For this exercise, retype all the data exactly and exclude every image.
----------
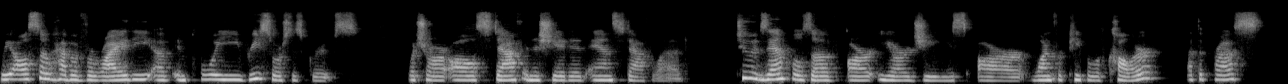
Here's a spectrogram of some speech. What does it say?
We also have a variety of employee resources groups, which are all staff initiated and staff led. Two examples of our ERGs are one for people of color at the press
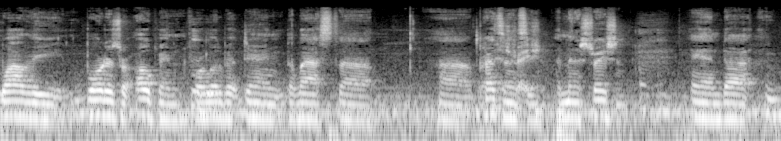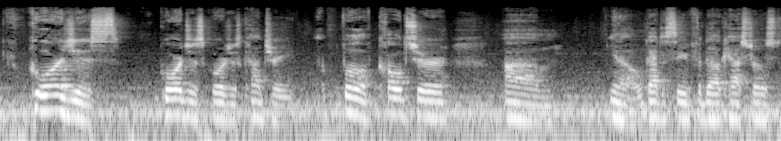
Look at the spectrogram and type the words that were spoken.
while the borders were open for a little bit during the last uh, uh, presidency Administration. administration, and uh, gorgeous, gorgeous, gorgeous country, full of culture. Um, you know, got to see Fidel Castro's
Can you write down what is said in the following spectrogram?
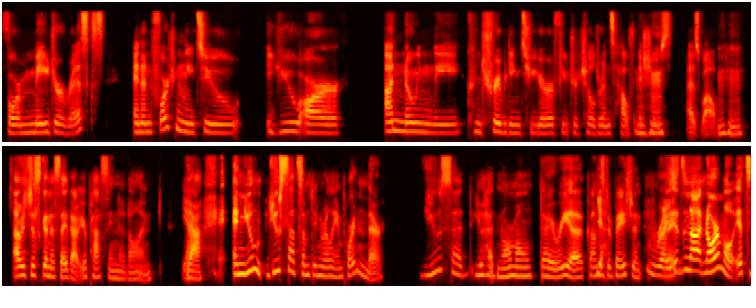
for major risks and unfortunately too you are unknowingly contributing to your future children's health Mhm. issues as well Mhm. I was just going to say that you're passing it on. Yeah. Yeah. And you you said something really important there. You said you had normal diarrhea, constipation. right It's not normal. It's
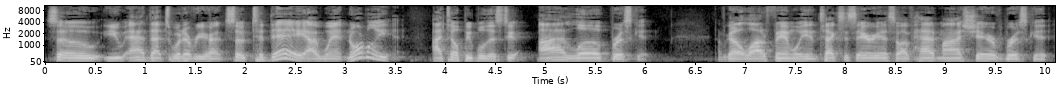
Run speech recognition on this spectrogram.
so you add that to whatever you're at. So today I went. Normally, I tell people this too. I love brisket. I've got a lot of family in Texas area, so I've had my share of brisket.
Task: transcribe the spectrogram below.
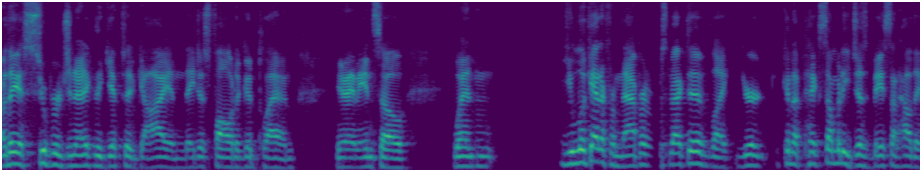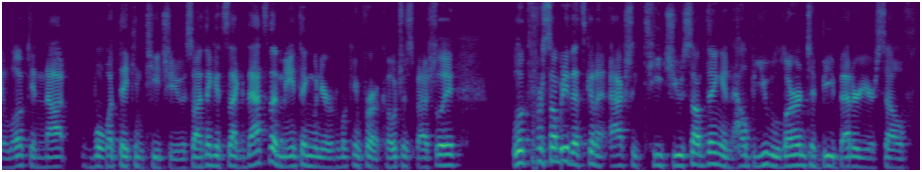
are they a super genetically gifted guy and they just followed a good plan? You know what I mean? So when you look at it from that perspective, like you're gonna pick somebody just based on how they look and not what they can teach you. So I think it's like that's the main thing when you're looking for a coach, especially look for somebody that's going to actually teach you something and help you learn to be better yourself.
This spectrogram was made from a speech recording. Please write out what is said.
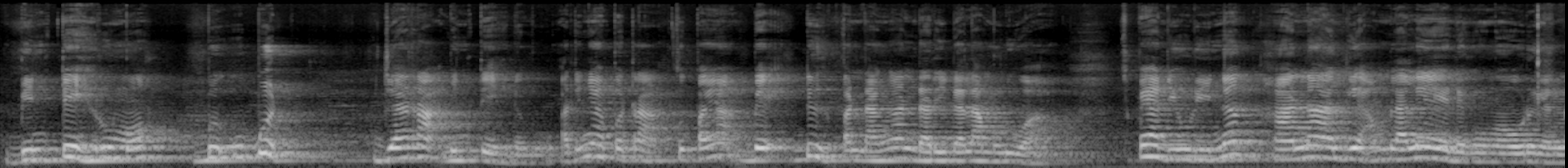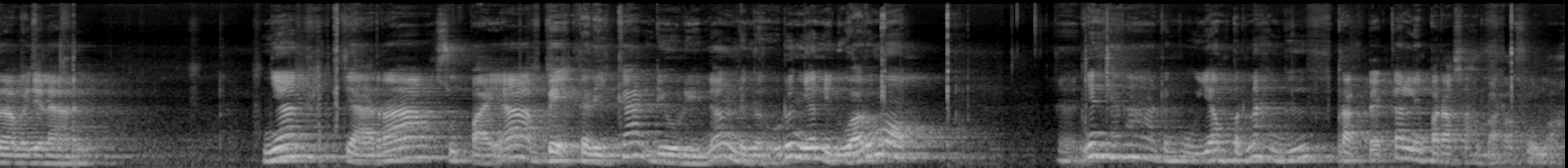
Bintih rumah berubut jarak bintih tu artinya apa terang supaya bek deh pandangan dari dalam luar. Supaya diurina hana ge amlale dengan orang yang nak berjalan. Nyan cara supaya bek terikat diurina dengan orang yang di luar rumah. Ini cara dengku yang pernah gue praktekkan oleh para sahabat Rasulullah.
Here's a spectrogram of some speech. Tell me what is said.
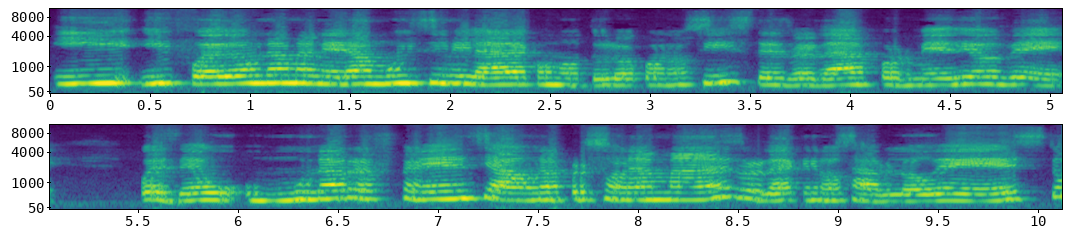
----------
PROBLEM SOLUTION:
Here's a spectrogram of some speech. What does it say?
We also have a variety of employee resources groups, which are all staff initiated and staff led. Two examples of our ERGs are one for people of color at the press
Look at the spectrogram and type the words that were spoken.
while the borders were open for a little bit during the last uh, uh, presidency Administration. administration, and uh, gorgeous, gorgeous, gorgeous country, full of culture. Um, you know, got to see Fidel Castro's
Can you write down what is said in the following spectrogram?
for major risks and unfortunately too you are unknowingly contributing to your future children's health Mhm. issues as well Mhm. I was just going to say that you're passing it on. Yeah. Yeah. And you you said something really important there. You said you had normal diarrhea, constipation. right It's not normal. It's
Run speech recognition on this spectrogram.
so you add that to whatever you're at. So today I went. Normally, I tell people this too. I love brisket. I've got a lot of family in Texas area, so I've had my share of brisket.
Task: transcribe the spectrogram below.
are they a super genetically gifted guy and they just followed a good plan? You know what I mean? So when you look at it from that perspective, like you're gonna pick somebody just based on how they look and not what they can teach you. So I think it's like that's the main thing when you're looking for a coach, especially look for somebody that's going to actually teach you something and help you learn to be better yourself.
This spectrogram was made from a speech recording. Please write out what is said.
Bintih rumah berubut jarak bintih tu artinya apa terang supaya bek deh pandangan dari dalam luar. Supaya diurina hana ge amlale dengan orang yang nak berjalan. Nyan cara supaya bek terikat diurina dengan orang yang di luar rumah. Ini cara dengku yang pernah gue praktekkan oleh para sahabat Rasulullah.
Here's a spectrogram of some speech. Tell me what is said.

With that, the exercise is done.